The European Union (EU) has pledged €225m ($240m; £191m) in aid to The Gambia as part of its effort to become a "privileged partner" of the West African nation. The announcement came weeks after new President Adama Barrow returned to his country from Senegal following the peaceful end of a a post-election political crisis.
"The EU is fully committed to engage with President Barrow and his Government. We want to be a privileged partner of The New Gambia," the EU said in a statement.
"In addition to the €75 million package of immediate support signed today, we are already preparing a medium term package of €150 million, which will focus on building the capacities of the State and on job creation."
Barrow and the EU commissioner for international cooperation and development, Neven Mimica, met in the capital Banjul.
"The visit is a clear signal of the EU's readiness to provide immediate financial and technical support to the democratic process in The Gambia," Mimica was quoted by Reuters as saying.
Following the meeting, Barrow said his country also needed emergency budget support to restore its crippled economy burdened by youth unemployment of more than 40%.
"What we have inherited is an economy that is virtually bankrupt and in need of immediate [restoration]," Barrow said.
Jammeh, who ruled the country for 22 years, lost presidential election in December 2016. However, Gambia witnessed a political stand-off when he refused to relinquish power.
Barrow, who returned to Banjul in January, said in an exclusive interview with IBTimes UK he was ready to rebuild a New Gambia through democratic principles.
The leader, a former businessman who lived in London for three years, pledged to strengthen relations between Gambia and the UK by, among other things, rejoining the Commonwealth and promoting foreign investments.

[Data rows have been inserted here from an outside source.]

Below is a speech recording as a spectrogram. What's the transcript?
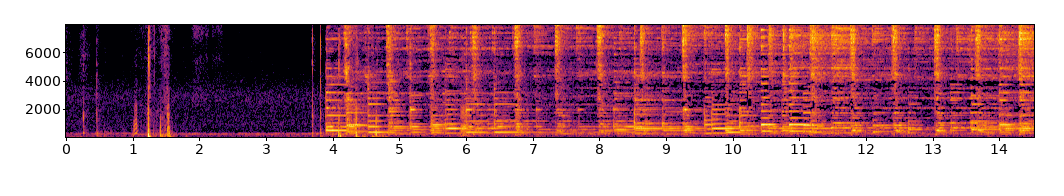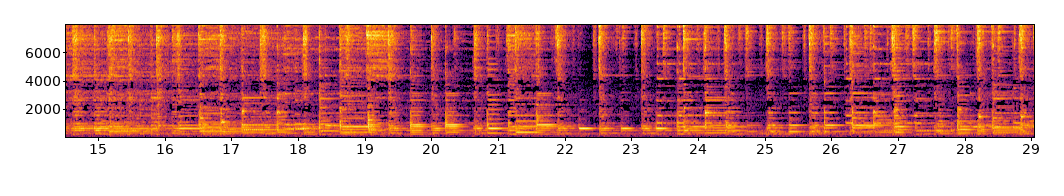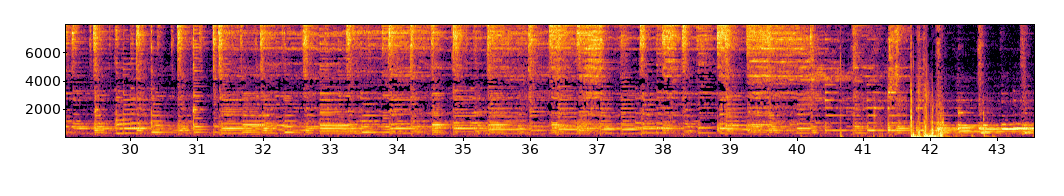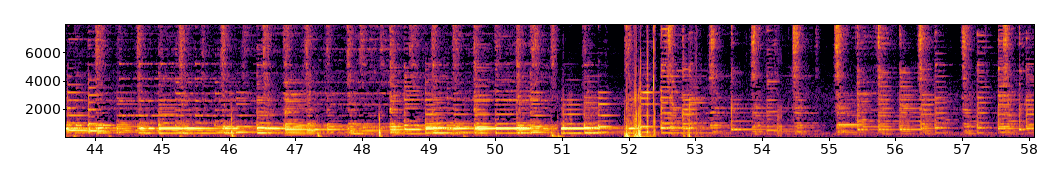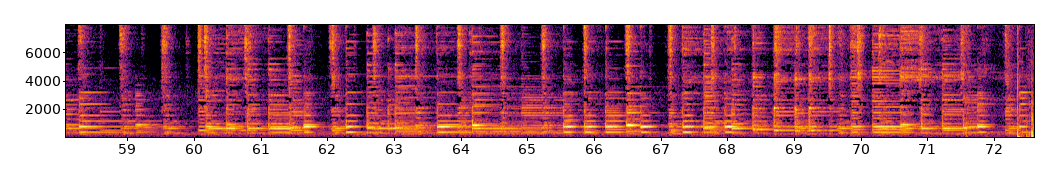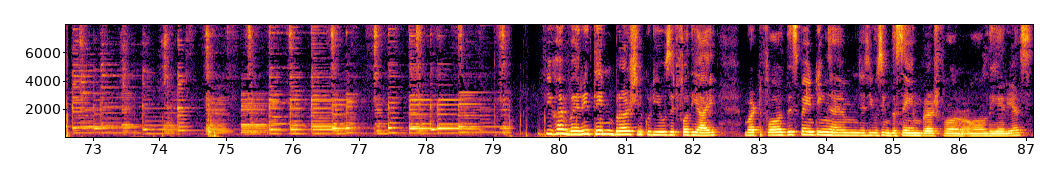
You have very thin brush, you could use it for the eye. But for this painting, I'm just using the same brush for all the areas.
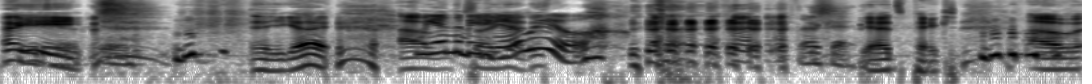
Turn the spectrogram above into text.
Hey. Yeah. there you go. Can Um, we end the so, meeting yeah, this- early or? okay. Yeah, it's picked. um,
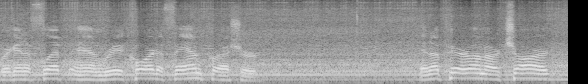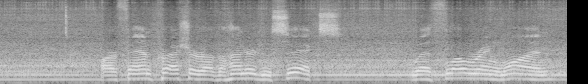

Barrow also intends to revert Jammeh's decision to pull out from the International Criminal Court (ICC).